=== Task description ===
Could you filter the listing for lines with the word "recording" and return them?

=== Records to use ===
═══

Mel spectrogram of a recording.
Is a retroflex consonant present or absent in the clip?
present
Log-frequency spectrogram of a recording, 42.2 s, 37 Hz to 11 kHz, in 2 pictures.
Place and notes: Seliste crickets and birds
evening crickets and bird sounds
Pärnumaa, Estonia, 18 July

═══

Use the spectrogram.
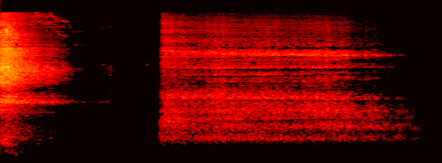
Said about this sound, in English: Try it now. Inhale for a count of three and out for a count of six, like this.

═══

=== Answer below ===
Mel spectrogram of a recording.
Log-frequency spectrogram of a recording, 42.2 s, 37 Hz to 11 kHz, in 2 pictures.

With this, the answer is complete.